“I think I have kidney stones,” my husband hyperventilated into the phone when I called see if he had any problems picking the kids up from school and chauffeuring them to their various and sundry afternoon activities.
“Hon, the pain you’re feeling is just the stress I feel every day,” I replied. When I realized I may have hurt his feelings I tried to ease the tension by saying, “Maybe you’re just ovulating.” At that point our phones must have had a bad connection because the line went dead.
But it made me think; if one afternoon of getting the kids turns his kidneys into Jiffy-Pop, I must be Wonder Woman. Through the years I’ve witnessed mothers on crutches masterfully maneuver themselves while marshaling their kids to and from school; in fact, one mom with a plaster cast on her foot had two backpacks wrapped around her crutches while her pedicured big toe pushed the behind of her youngest to get him to walk faster. I’ve seen mothers pushing double strollers with one hand while dragging their screaming Kindergartner with the other in the middle of a torrential rain storm, and still get the Kindergartner through the door before the late bell. Clearly, what my husband was experiencing was his body rejecting the interruption to his normally static daily routine; the stress of conforming to the kids’ schedule had barnacled itself to his lower intestines.
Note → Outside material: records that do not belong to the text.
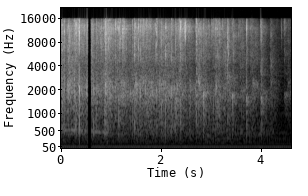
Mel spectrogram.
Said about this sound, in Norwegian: Er det noen som har begynt i første klasse her nå? Er det noen? Ja! Så bra! Da gir vi applaus til dem som har eh, starta i første klasse.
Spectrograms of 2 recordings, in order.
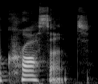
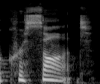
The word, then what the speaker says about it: croissant: Common mispronunciation, quassant or crossant. Correct pronunciation, quassan British or croissant American. The T at the end is silent. This word comes directly from French.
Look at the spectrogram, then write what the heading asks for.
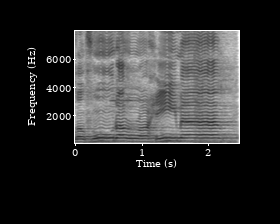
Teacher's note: دو زبر کی تنوین کے بعد را حروف یرملون میں سے ہے تو یہاں پر ادغام بلا غنہ ہوگا، یعنی کہ بغیر غنہ کے ادغام کر کے پڑھیں گے. دو زبر کی تنوین کو وقف کی حالت میں الف مدہ سے تبدیل کر کے پڑھیں گے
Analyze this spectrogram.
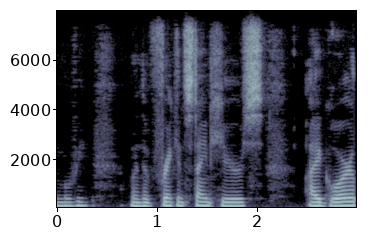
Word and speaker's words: Igor: And then he goes, so you must be Igor. And he's like, no, I'm afraid it's called Igor, sir.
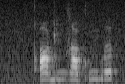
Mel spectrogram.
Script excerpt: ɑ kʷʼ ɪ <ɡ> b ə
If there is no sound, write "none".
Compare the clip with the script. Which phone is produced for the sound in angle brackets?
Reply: ŋ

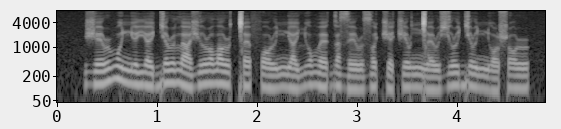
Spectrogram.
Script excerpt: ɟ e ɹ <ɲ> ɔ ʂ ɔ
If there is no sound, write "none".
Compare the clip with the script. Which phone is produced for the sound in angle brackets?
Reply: ɲ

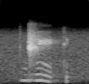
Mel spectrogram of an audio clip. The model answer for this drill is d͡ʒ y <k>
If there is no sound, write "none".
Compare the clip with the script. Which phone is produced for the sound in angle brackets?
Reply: k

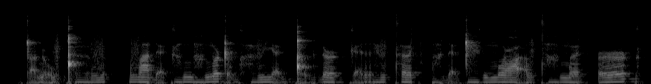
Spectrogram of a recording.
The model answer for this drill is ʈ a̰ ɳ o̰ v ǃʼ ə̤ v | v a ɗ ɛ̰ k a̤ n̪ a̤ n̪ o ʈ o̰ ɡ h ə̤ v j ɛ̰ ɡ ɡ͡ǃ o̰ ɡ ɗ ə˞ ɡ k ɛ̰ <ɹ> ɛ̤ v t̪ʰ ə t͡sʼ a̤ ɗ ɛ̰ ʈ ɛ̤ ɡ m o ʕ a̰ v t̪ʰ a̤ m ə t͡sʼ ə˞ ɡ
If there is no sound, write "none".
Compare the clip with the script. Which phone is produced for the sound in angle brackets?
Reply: r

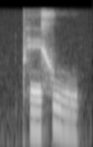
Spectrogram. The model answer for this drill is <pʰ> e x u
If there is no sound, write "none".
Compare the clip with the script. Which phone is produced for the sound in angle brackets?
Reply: pʰ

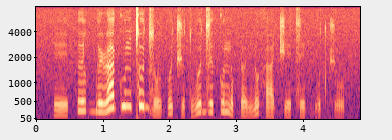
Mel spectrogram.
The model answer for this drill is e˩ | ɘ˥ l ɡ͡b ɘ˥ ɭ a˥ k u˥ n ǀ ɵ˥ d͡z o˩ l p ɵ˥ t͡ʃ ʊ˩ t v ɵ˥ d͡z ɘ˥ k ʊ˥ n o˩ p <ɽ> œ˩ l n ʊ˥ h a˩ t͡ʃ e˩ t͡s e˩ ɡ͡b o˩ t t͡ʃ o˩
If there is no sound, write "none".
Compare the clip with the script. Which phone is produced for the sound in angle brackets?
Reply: ɽ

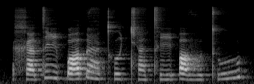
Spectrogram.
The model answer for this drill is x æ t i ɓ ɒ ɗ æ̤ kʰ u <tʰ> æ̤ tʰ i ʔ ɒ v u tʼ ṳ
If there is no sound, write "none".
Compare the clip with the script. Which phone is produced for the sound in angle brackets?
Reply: cʰ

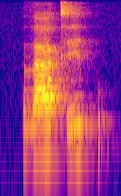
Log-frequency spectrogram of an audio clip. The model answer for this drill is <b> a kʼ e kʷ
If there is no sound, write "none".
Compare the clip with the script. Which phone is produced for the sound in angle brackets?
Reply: ð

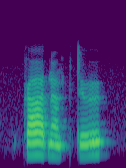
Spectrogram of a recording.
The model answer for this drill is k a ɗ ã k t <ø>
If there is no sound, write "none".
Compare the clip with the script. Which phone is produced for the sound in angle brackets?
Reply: ø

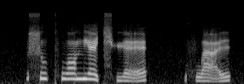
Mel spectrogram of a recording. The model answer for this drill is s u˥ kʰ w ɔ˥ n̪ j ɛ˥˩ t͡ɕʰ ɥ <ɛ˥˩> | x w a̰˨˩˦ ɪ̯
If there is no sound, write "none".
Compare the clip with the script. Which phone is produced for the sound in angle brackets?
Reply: ɛ̰˨˩˦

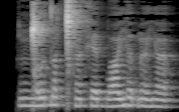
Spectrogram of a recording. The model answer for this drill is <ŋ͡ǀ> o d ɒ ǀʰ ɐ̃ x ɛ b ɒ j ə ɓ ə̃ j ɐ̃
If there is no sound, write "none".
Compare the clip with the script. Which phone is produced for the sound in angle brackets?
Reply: ŋ͡ǀ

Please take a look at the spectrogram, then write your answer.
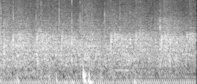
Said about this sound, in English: Give a round of applause for Chris.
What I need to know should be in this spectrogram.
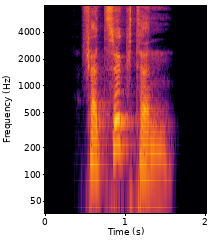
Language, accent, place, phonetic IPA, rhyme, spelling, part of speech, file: German, Germany, Berlin, [fɛɐ̯ˈt͡sʏktn̩], -ʏktn̩, verzückten, adjective / verb, De-verzückten.ogg
- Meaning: inflection of verzückt: 1. strong genitive masculine/neuter singular 2. weak/mixed genitive/dative all-gender singular 3. strong/weak/mixed accusative masculine singular 4. strong dative plural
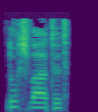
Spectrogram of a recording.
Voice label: "durchwatet", german; adjectives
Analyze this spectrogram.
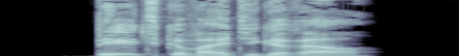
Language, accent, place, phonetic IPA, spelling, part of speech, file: German, Germany, Berlin, [ˈbɪltɡəˌvaltɪɡəʁɐ], bildgewaltigerer, adjective, De-bildgewaltigerer.ogg
- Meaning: inflection of bildgewaltig: 1. strong/mixed nominative masculine singular comparative degree 2. strong genitive/dative feminine singular comparative degree 3. strong genitive plural comparative degree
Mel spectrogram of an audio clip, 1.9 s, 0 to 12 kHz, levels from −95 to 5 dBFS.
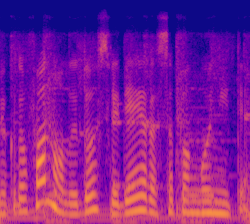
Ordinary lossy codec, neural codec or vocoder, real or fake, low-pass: Opus, 24 kbps; none; real; 7.2 kHz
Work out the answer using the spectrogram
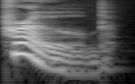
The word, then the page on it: probe: British English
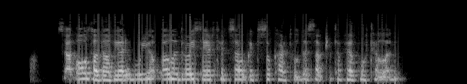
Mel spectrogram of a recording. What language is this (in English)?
Georgian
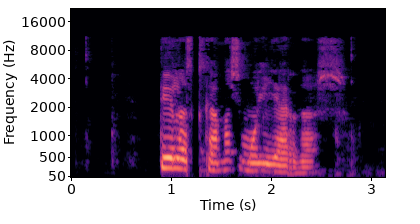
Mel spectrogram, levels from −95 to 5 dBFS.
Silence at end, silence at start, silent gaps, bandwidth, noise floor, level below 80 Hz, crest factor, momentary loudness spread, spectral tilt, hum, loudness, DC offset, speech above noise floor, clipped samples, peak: 0.45 s; 0.9 s; none; 11.5 kHz; -68 dBFS; -72 dBFS; 18 dB; 21 LU; -5 dB/octave; none; -23 LUFS; under 0.1%; 46 dB; under 0.1%; -6 dBFS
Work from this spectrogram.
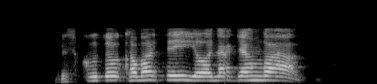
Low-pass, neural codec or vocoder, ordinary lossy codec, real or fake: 5.4 kHz; codec, 44.1 kHz, 2.6 kbps, SNAC; AAC, 48 kbps; fake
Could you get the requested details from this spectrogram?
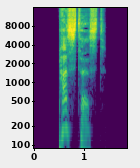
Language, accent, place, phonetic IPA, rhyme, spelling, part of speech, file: German, Germany, Berlin, [ˈpastəst], -astəst, passtest, verb, De-passtest.ogg
- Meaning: inflection of passen: 1. second-person singular preterite 2. second-person singular subjunctive II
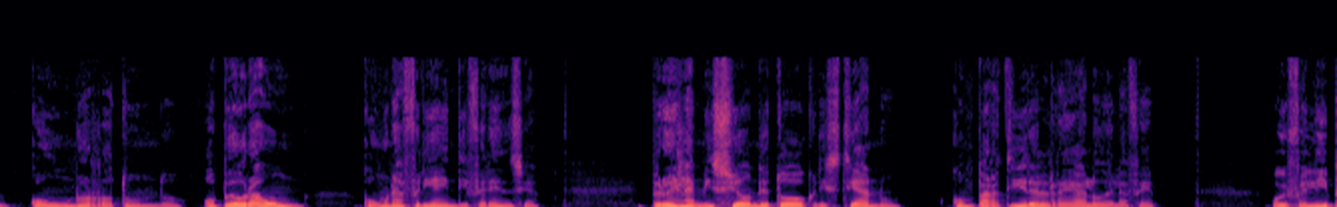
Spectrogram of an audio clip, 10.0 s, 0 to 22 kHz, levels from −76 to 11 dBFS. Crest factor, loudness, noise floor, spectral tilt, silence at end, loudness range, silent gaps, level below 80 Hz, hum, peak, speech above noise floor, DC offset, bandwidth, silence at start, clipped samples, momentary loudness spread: 16 dB; -22 LUFS; -63 dBFS; -7 dB/octave; 0 s; 4 LU; none; -42 dBFS; none; -6 dBFS; 42 dB; under 0.1%; 16 kHz; 0 s; under 0.1%; 14 LU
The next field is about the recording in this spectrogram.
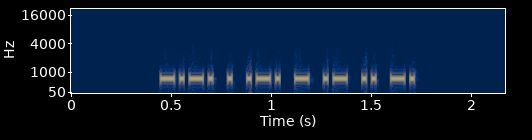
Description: Morse code, heard as a keyed tone, about 53 wpm, 700 Hz. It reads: CERTAIN
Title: Sentences from Top 500 Words - New Word Drill - 50wpm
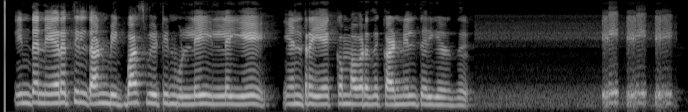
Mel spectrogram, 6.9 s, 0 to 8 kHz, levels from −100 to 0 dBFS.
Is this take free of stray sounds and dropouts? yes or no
no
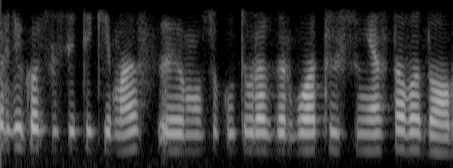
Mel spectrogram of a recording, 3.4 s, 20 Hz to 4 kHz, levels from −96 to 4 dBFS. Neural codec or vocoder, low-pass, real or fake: codec, 24 kHz, 1.2 kbps, DualCodec; 3.6 kHz; fake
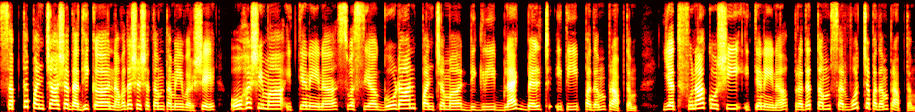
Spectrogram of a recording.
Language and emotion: Sanskrit, neutral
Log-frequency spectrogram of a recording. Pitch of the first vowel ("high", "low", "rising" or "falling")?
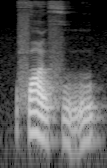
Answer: falling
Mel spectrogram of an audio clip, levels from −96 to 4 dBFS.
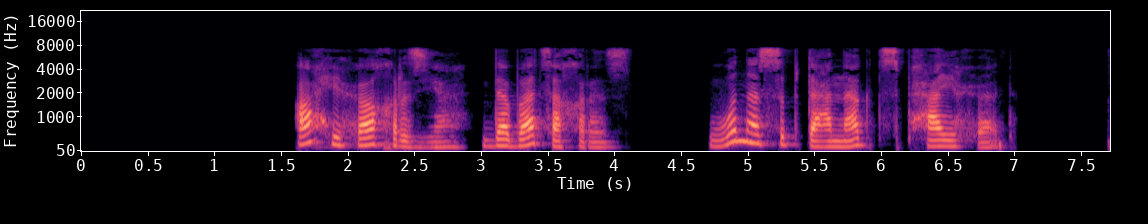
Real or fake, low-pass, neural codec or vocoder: real; 7.2 kHz; none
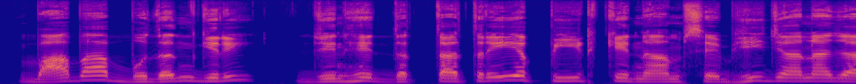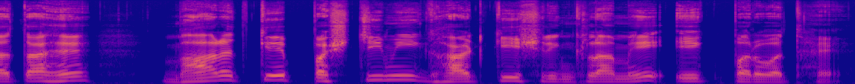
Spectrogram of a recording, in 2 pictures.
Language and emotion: Hindi, neutral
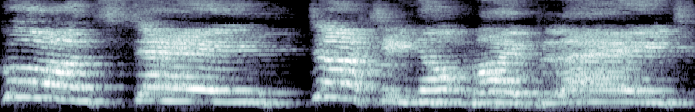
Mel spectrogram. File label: See Player Soldier Female, Battle; Dialog; Sinecure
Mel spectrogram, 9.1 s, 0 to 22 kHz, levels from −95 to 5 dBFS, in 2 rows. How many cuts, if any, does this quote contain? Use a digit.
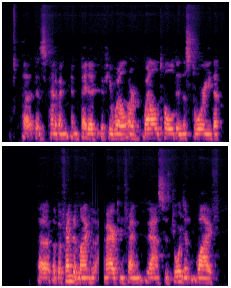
1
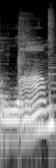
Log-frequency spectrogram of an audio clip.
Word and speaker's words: lame: We're going to be using something called a lame. That's a French word for blade. It's spelled L-A-M-E, like lame.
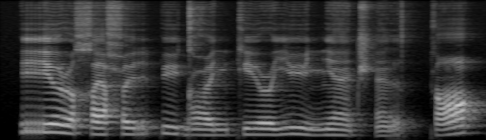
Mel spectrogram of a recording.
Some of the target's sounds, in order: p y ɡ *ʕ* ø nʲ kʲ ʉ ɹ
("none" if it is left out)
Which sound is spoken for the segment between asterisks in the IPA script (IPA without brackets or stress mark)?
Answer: ʕ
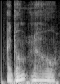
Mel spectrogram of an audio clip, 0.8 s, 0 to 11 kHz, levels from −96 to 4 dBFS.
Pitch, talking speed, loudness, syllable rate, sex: 95 Hz, 235 wpm, -16 LUFS, 5.3 syllables/s, male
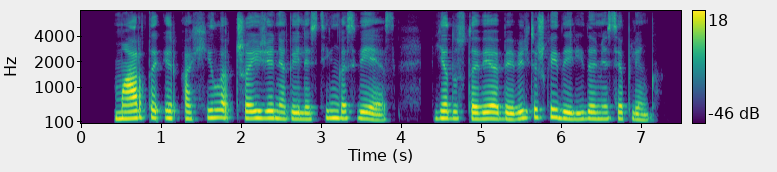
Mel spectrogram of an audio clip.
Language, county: Lithuanian, Utena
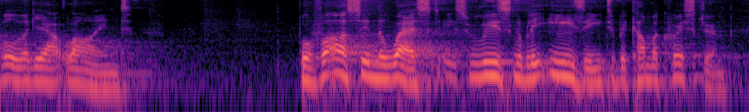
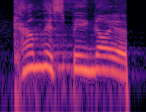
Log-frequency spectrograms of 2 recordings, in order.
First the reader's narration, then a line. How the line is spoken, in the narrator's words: they exclaimed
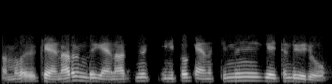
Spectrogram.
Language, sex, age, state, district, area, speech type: Malayalam, male, 45-60, Kerala, Palakkad, rural, conversation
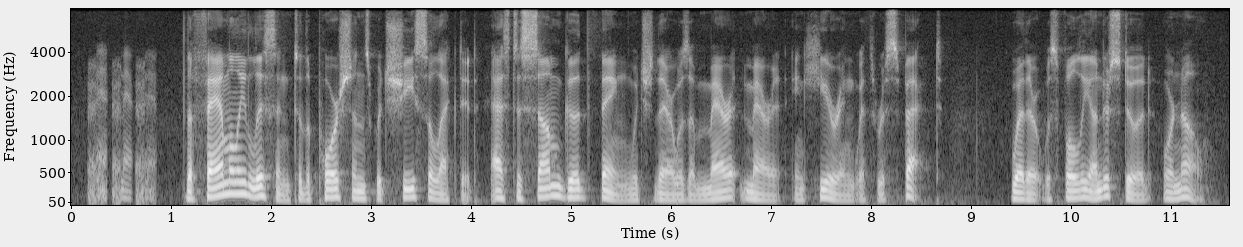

If only he knew that I was planning something spectacular for him, perhaps he would have been more cheerful. For his 30th birthday I took him to Ireland, where we got engaged. For his 40th birthday I took him to Italy, where our plane almost crashed, but we ate the most delicious food. I wanted to keep the tradition going for his next impending milestone birthday, but now we have kids, no money, and expired passports. However, unbeknownst to him I had signed him up for “AARP” and the laminated large-print beauty had just arrived in the mail.
When I initially showed Jim the AARP brochure that came addressed to him, he dismissed it as junk. I, however, salivated at all the hotel discounts. So, I took the application, engraved his pertinent information with a Sharpie pen (social security number, credit card number, chances of survival…) and proudly forged his signature.
With AARP card in hand, I made reservations for the most exotic place on earth I could afford--the Ramada Inn on Route 46 in Wayne. Hey, at least there isn’t any bullet-proof glass protecting the front desk; at least I hope there isn’t. All that matters is that with the AARP discount I can get a non-smoking King for $29.99. Who wouldn’t want a piece of that?
I’m admittedly nervous because while we’ve never had a problem with long-distance travel, short trips have been a complete disaster. Years ago when we had just gotten married and our apartment had no heat, we spent the weekend at the Glenpointe Hotel in Teaneck until the furnace was replaced. I packed champagne, strawberries, Victoria’s Secret…When we got into our room, Jim jumped into the shower. As I uncorked the champagne I heard him scream like Janet Leigh in the shower scene from “Psycho.” I ran in to find blood trickling from his forehead; I looked around expecting to find Norman Bates, but instead I found the shower head nozzle lying guilty on the floor. Apparently it came flying off mid-shower and cracked Jim in the forehead.
After Jim’s frantic phone call, the front desk cordially re-assigned us to another room. Jim, dazed, confused and dripping wet, holding a hotel towel securely around his middle, and I carrying the luggage and an open bottle of champagne, followed the concierge two floors up to our new room.
As I unpacked, Janet Leigh screamed from the shower again! Can you believe the shower head flew off again and cracked Jim in the exact same spot? And that’s when his kidney stones kicked in.
The rest of the weekend was spent in the Emergency Room, Jim sedated on morphine, me licking the inside of an empty champagne bottle and eating strawberries with fungus beards. (Victoria’s Secret: she never came out of the suitcase all weekend.)